Sustainability is at the core of all the gardens I design. Here I have listed some examples of typical garden projects along with considerations which might apply in my design process:
LARGE RURAL GARDENS
The key in more rural setting is to design the garden in context with the house, whilst blending the garden seamlessly into the surrounding landscape. This can be achieved by using ‘borrowed views’ from the greater landscape and bleeding formality close to the house into more naturalistic planting further from the house.
Understanding the historical context of a property and its garden is vital to either creating or restoring a garden in harmony with the spirit of its original design. At the same time, it is important that the owners are able to stamp their own personality on the garden thereby making their own contribution to the garden’s history.
Using the design principles of simplicity and harmony to emphasise shapes and textures of plants and materials in creative ways. To be successful, high standards and attention to detail is paramount.
SMALL URBAN GARDENS
Small gardens can feel claustrophobic so by adding a feature within the garden, the focus can be drawn into the space rather than focusing on the boundaries. This, coupled with careful thought about layout, function and planting can create a garden oasis.
LARGE RESIDENTIAL GARDENS
There is often the desire to see all of the garden all at once, in gardens of this size. However, partitioning the space into smaller outdoor ‘rooms’ provides a sense of exploration and intrigue in the garden and multiple destinations to stop and pause.

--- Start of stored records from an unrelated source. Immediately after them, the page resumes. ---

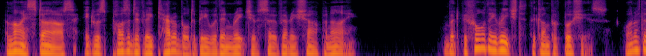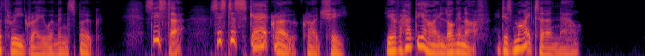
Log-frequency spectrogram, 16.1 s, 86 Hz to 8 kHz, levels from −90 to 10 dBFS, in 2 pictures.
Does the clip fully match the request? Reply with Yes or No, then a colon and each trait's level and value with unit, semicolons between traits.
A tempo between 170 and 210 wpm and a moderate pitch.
No: average, 180 wpm; low, 105 Hz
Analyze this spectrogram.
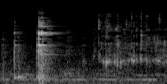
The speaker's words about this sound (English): Here's your tea. Madam, sir, Oh, thank you. I'll pour it.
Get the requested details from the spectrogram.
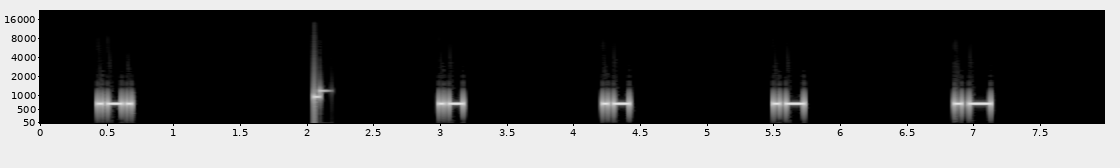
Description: Morse code, heard as a keyed tone, about 30 wpm, spaced as for 7 wpm, 690 Hz. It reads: R AAAA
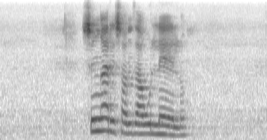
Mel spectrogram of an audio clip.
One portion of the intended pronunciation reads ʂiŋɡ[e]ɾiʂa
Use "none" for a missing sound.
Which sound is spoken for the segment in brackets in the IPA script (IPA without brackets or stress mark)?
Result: a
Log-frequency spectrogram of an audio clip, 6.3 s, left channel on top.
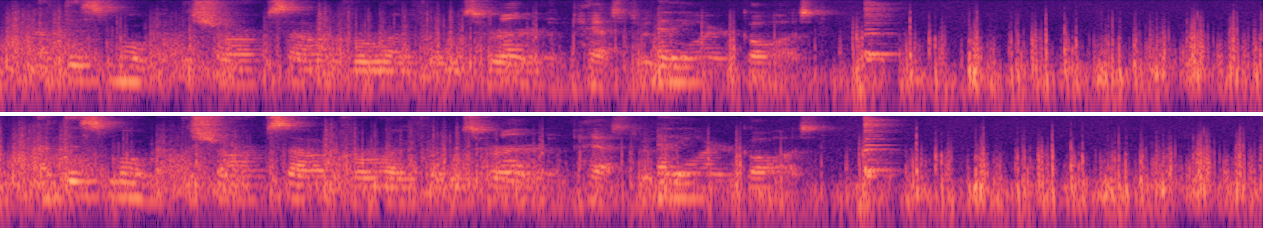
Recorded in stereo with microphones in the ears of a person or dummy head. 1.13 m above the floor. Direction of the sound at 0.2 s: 70° right (ahead or behind).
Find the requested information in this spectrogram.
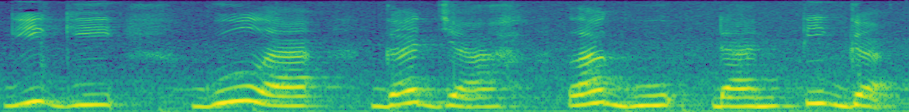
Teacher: G disebut juga konsonan letuk belakang bersuara karena diucapkannya dengan menutup bagian belakang lidah ke langit-langit, lalu dilepaskan · Huruf G termasuk konsonan bersuara. Artinya, saat kita mengucapkannya, pita suara kita ikut bergetar.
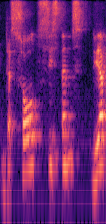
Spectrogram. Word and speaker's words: Dassault: like European enterprises like Dassault Systems. Did I pronounce it correctly, Shiva? In French is Dassault, but Dassault, yeah. Dassault. Not that my French is really good, but it's Dassault.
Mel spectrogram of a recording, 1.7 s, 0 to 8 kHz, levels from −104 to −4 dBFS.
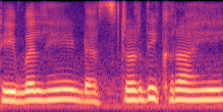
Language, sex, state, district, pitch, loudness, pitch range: Hindi, female, Bihar, Kishanganj, 225 Hz, -14 LUFS, 210-230 Hz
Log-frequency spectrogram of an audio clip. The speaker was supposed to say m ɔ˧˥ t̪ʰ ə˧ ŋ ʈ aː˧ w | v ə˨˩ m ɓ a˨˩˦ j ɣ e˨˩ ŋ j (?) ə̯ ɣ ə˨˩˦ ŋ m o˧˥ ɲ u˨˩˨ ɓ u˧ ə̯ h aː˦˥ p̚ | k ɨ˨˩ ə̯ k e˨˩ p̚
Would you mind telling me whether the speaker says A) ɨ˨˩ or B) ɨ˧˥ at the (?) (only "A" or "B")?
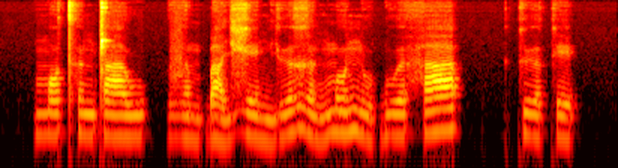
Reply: B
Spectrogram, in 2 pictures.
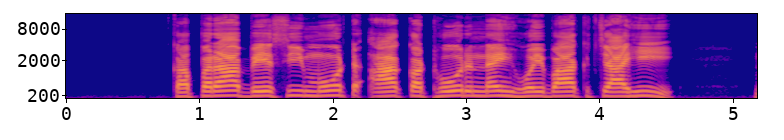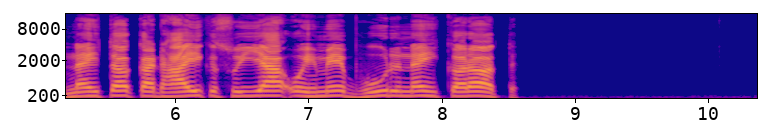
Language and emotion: Maithili, neutral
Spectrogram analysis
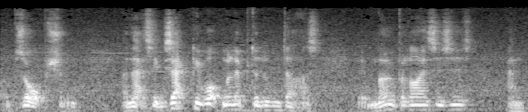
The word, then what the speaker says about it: molybdenum: No one can ever pronounce it. They call it molly-what. Well, it's molybdenum.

Given their exposure to the elements, the most successfully designed roof terraces offer a degree of safe enclosure whilst framing the view beyond. Consideration to structural roof load limits and practical logistics is vital in planning the construction of these gardens and their on-going maintenance requirements.